Rishi Sunak was seen as Boris Johnson’s likely successor. Then the campaign began.
CARDIFF, Wales — Earlier this summer, Rishi Sunak, the former chancellor of the Exchequer, seemed well-placed to become Britain’s next prime minister, topping the short list of two contenders selected by Conservative Party lawmakers to replace the departing Boris Johnson.
With an impeccable résumé, a reputation for competence and a reservoir of good will from having guided Britain’s economy through the pandemic, Mr. Sunak was regarded as perhaps the country’s brainiest, most polished and most successful frontline politician.
Yet opinion polls have consistently shown him trailing the foreign secretary, Liz Truss, in the race to succeed Mr. Johnson.

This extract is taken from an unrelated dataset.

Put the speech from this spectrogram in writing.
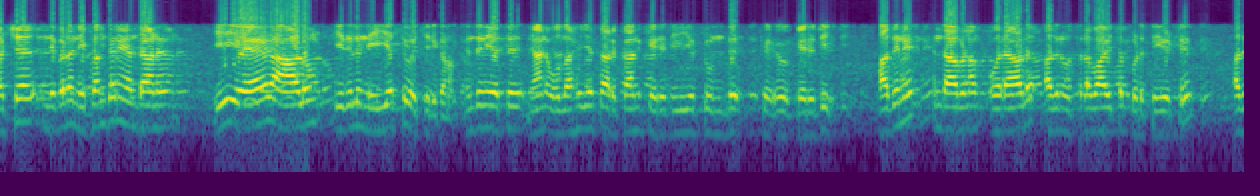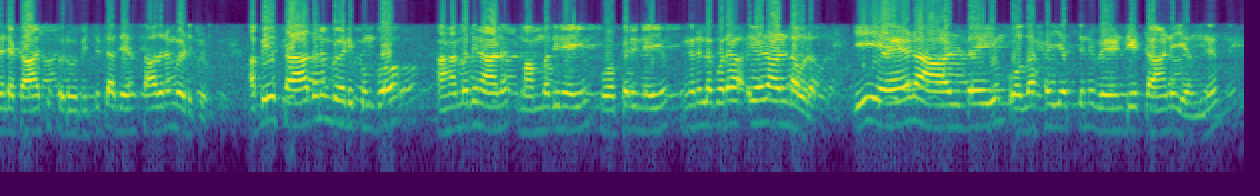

Mr. Johnson’s departure from Downing Street after a series of scandals has left the ultimate decision on his successor in the hands of around 160,000 Conservative Party members, a small “selectorate” that, by definition, is more right-wing than the general population but also whiter, older and more male.

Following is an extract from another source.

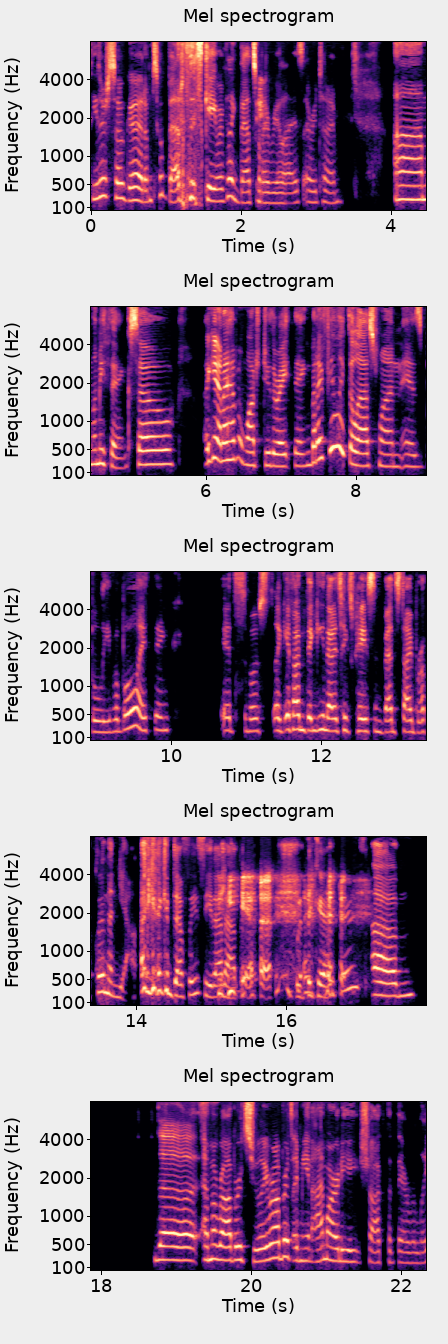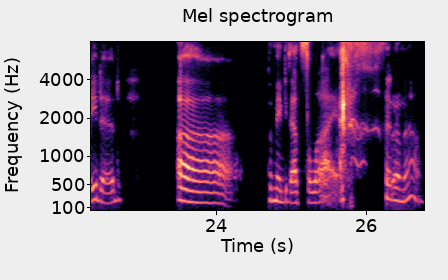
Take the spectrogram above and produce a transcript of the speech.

Many remain loyal to Mr. Johnson, and that has also created a problem for Mr. Sunak: He has been accused of treachery by some Conservative Party members because his cabinet resignation helped set off the rebellion against the prime minister.

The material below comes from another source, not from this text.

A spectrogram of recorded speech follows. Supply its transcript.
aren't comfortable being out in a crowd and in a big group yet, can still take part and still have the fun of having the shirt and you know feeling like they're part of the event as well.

A politician unaccustomed to failure, Mr. Sunak, 42, was until recently the undisputed rising star of British politics. He is also a walking success story of multiracial Britain, having been born in Southampton, on the south coast, to parents of Indian heritage who settled in the country six decades ago. If he wins the election, Mr. Sunak would become Britain’s first prime minister of color.